She cited a study where students were asked to sit alone without their phones for 15 minutes. There was an electroshock machine in the room as well. When asked if they would shock themselves while sitting in the room with nothing to do, the consensus was a resounding no. According to Turkle, after six minutes, a significant number of students began to shock themselves. The result of the experiment was alarming: they would rather shock themselves than sit alone.

In a sense, we're all part of an experiment, Gordhamer says. It's unclear what impact our relationship with technology will have on our brains, our attention spans or our relationships with one another.

"It's almost as if we're a bunch of frogs and we've thrown ourselves in hot water, and the water's getting hotter and hotter," Gordhamer said. "We don't know where the end of this experiment goes."


Produced by Erica Fink, Laurie Segall, Jason Farkas, Justine Quart, Roxy Hunt, Tony Castle, AK Hottman, Benjamin Garst, Haldane McFall, Gabriel Gomez, BFD Productions, Jack Regan, Cullen Daly.

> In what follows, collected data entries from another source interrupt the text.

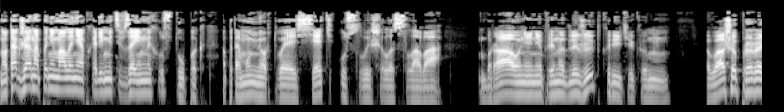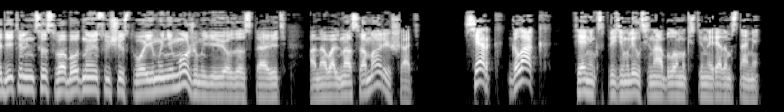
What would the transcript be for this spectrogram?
Но также она понимала необходимость взаимных уступок, а потому мертвая сеть услышала слова. «Брауни не принадлежит критикам. Ваша прародительница — свободное существо, и мы не можем ее заставить. Она вольна сама решать. «Серк! Глак!» Феникс приземлился на обломок стены рядом с нами.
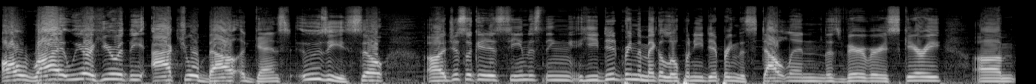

Article edited by Aimee Rawlins.

Web design & development - Stephany Cardet, CNN Digital Labs.